While the cold may have kept more people from showing up, the lack of turnout didn’t diminish the voices of those who wanted to share King’s vision.
“It’s not about people,” said Coressa Natteal, chair of the GWCCC board. “This is the message.”
Natteal told the Chronicle that the GWCCC will work to make Crystal River’s next Martin Luther King Jr. Day event bigger and better.
“We just want the community to be more involved,” she said, “and we want young people to know what that really means; we have to go back to the roots of what Dr. King said and what he meant.
A cruiser from the Citrus County Sheriff’s Office and an engine from the Crystal River Fire Department led the parade out of LeGrone Park with their sirens and horns blaring to mark the occasion.
Crystal River Mayor Joe Meek, City Manager Ken Frink and Council Members Cindi Guy, Ken Brown, Pat Fitzpatrick and Robert Holmes walked behind emergency vehicles alongside city staff.
Meek told attendees at the event that the city is grateful to its organized citizens for the new name for Eighth Avenue.
“It was a long time coming,” he said. “We are happy to be able to join forces with those who have made this possible.”
George Ann Jackson, secretary of the GWCCC, said she was grateful to see Crystal River commemorate King as the towns of Inverness and Dunnellon did long ago.
“This day means a lot to us; it’s a day that’s long since passed…it’s a day we all deserve,” she told the Chronicle. “It was too late, but now is the time for us to celebrate.”
Several parade-goers decided to step in and join the march themselves after taking videos and photos of the emotional rally.
A caravan of cars with 20 members of the Afro-American Club of Citrus County and its officers trailed behind a uniformed and color guard unit of Crystal River High School Navy Junior Reserve Officers’ Training Corps, who shouted military cadences throughout along the walk.
Donna Lucas, chair of the county’s African American Club board, said the Chronicle King’s name above one of Crystal River’s main roads would help unify the town.
“It instills a sense of pride and it instills a sense of community,” she said. “African Americans in Crystal River and Citrus County want to be included and want to feel needed and valued for this sign to tell us everything.”

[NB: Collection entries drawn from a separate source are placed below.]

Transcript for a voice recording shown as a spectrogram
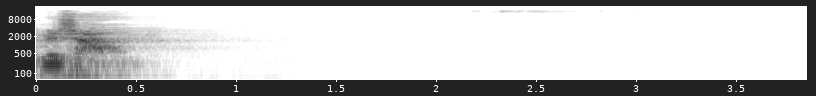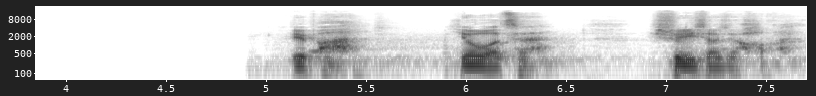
没事。别怕，有我在，睡一觉就好了。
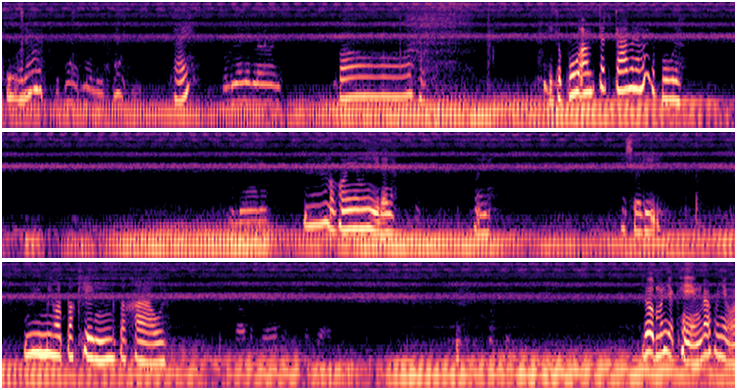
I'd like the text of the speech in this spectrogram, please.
ถือว่าเนาะพูดมูเลยพูดใส่มูเรือยังเลยบออี กกระปูเอาจัดการมันเลยไหมกระปูน่ะมูเรือเลยอืมบอกเขายังมีอยู่เลยนะเฮ้ยนะมีเชอรี่อุ้ยมีฮอตปลาเค็งปลาขาวเริ่มมันอยากแข็งแล้วเพราะอย่างไร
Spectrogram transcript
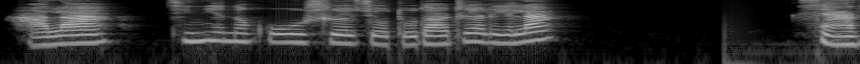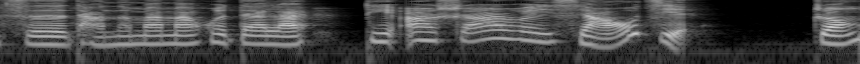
好啦，今天的故事就读到这里啦。下次糖糖妈妈会带来第二十二位小姐，整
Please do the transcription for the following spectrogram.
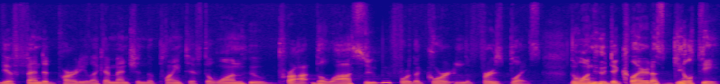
the offended party, like I mentioned, the plaintiff, the one who brought the lawsuit before the court in the first place, the one who declared us guilty.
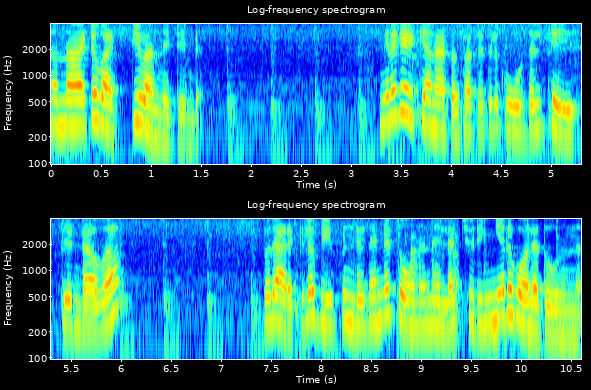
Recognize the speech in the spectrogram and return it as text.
നന്നായിട്ട് വറ്റി വന്നിട്ടുണ്ട്. ഇങ്ങനെ കഴിക്കാനാട്ടോ സത്യത്തിൽ കൂടുതൽ ടേസ്റ്റ് ഉണ്ടാവുക. ഇപ്പോൾ ഇത് അര കിലോ ബീഫ് ഉണ്ട് തന്നെ തോന്നുന്നില്ല. ചുരുങ്ങിയത് പോലെ തോന്നുന്നു.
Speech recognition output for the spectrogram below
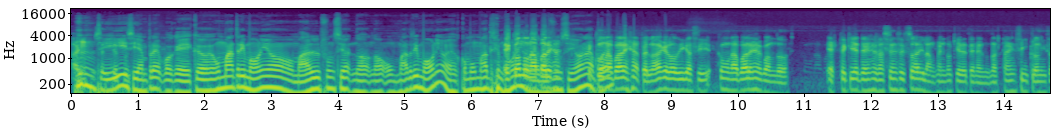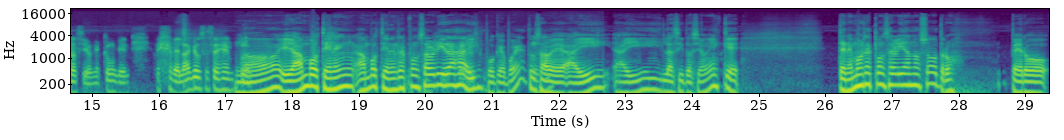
sí siempre porque es que es un matrimonio mal funciona no no un matrimonio es como un matrimonio es cuando una pareja funciona es como una pues. pareja perdona que lo diga así es como una pareja cuando este quiere tener relación sexual y la mujer no quiere tener, no está en sincronización. Es como que, ¿verdad que usa ese ejemplo? No, y ambos tienen, ambos tienen responsabilidad ahí, porque pues, tú sabes, ahí, ahí la situación es que tenemos responsabilidad nosotros, pero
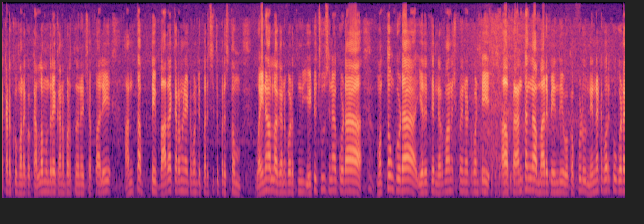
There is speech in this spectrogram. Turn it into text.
అక్కడకు మనకు కళ్ళ ముందరే కనపడుతుందని చెప్పాలి. అంతటి బాధాకరమైనటువంటి పరిస్థితి ప్రస్తుతం వైనాల్లో కనబడుతుంది ఎటు చూసినా కూడా మొత్తం కూడా ఏదైతే నిర్మానుషమైనటువంటి ఆ ప్రాంతంగా మారిపోయింది ఒకప్పుడు నిన్నటి వరకు కూడా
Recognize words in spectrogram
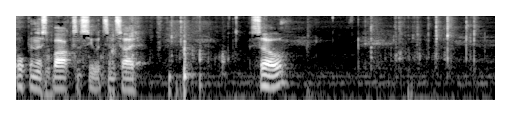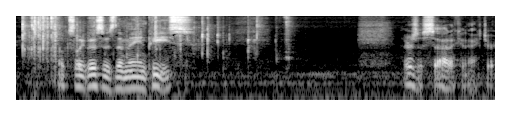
open this box and see what's inside. So, looks like this is the main piece. There's a SATA connector.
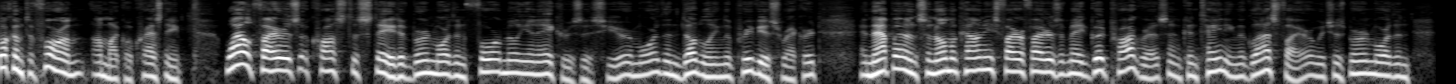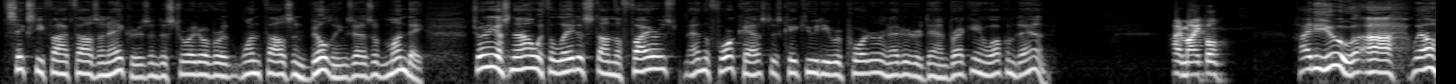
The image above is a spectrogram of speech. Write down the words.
Welcome to Forum. I'm Michael Krasny. Wildfires across the state have burned more than 4 million acres this year, more than doubling the previous record. In Napa and Sonoma counties, firefighters have made good progress in containing the Glass Fire, which has burned more than 65,000 acres and destroyed over 1,000 buildings as of Monday. Joining us now with the latest on the fires and the forecast is KQED reporter and editor Dan Brekke, and welcome, Dan. Hi, Michael. Hi to you. Uh, well,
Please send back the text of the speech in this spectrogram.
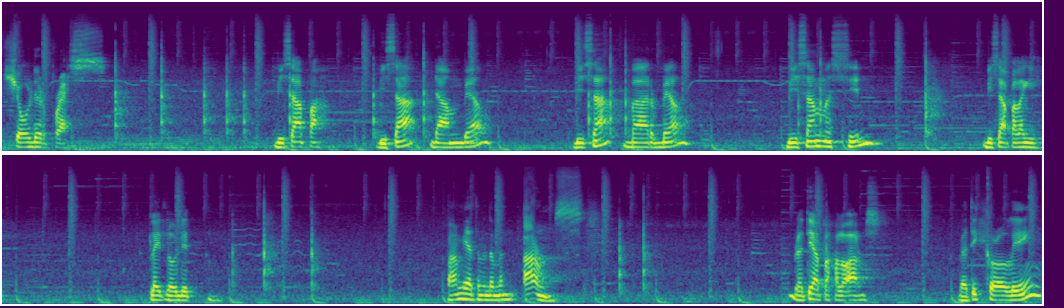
shoulder press. Bisa apa? Bisa dumbbell, bisa barbell, bisa mesin, bisa apa lagi? plate loaded. Paham ya teman-teman? Arms. Berarti apa kalau arms? Berarti curling,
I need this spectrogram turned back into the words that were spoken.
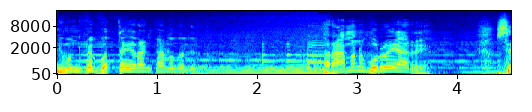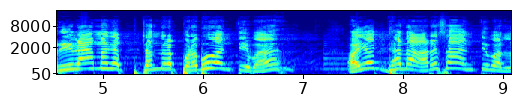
ನಿಮಗೆ ಗೊತ್ತ ಇರಂಗೆ ಕಾಣೋದಲ್ಲ ಇದು. ರಾಮನ ಗುರು ಯಾರ್ರಿ? ಶ್ರೀರಾಮನ ಚಂದ್ರ ಪ್ರಭು ಅಂತೀವ, ಅಯೋಧ್ಯದ ಅರಸ ಅಂತೀವಲ್ಲ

Lucas said King’s fight for fair and equal voting practices across the United States as well as the Voting Rights Act of 1965 are impacted by today’s discrimination before and in the voting booths. She said it is up to the younger generations to take a stand against such obstacles.
“Things are starting to roll back, and so we have to instill the dream, the future and the hope,” Lucas said. “It’s good to celebrate a holiday, it’s good to have a day off, but the dream didn’t come true.”
Citrus County Supervisor of Elections Maureen “Mo” Baird set up a table at Copeland Park to encourage and help Monday’s parade participants register to vote.
Members of the Citrus County Democratic Black Caucus, Citrus County Democratic Executive Committee, Moms Demand Action for Gun Sense in America, the Unitarian Church, and a few political candidates also participated in the town’s procession for King.
Bishop Al L. Hopkins, senior pastor of the Redemption Center church in Crystal River, reminded Monday’s crowd of the power of King’s advocacy for nonviolent protests and civil disobedience, such as sit-ins and protests. boycotts, which prompted Congress to help protect civil rights.
“They understood you didn’t need a gun…all you needed was a determined spirit and a life you were willing to sacrifice,” he said. “Change will always cost something; Dr. King’s change literally paid for with his life.
“How will you honor his memory with your own life,” Hopkins added in his speech, “and what will you sacrifice to fulfill his dream?”
Hopkins also asked people to reflect and act on the challenges their neighbors face.
“For all of us to advance human progress, I must be willing to sacrifice our own way of life to better someone else’s,” he said. “It’s not enough for us to have a better way of life when we live with people who don’t live the same way of life as we do.”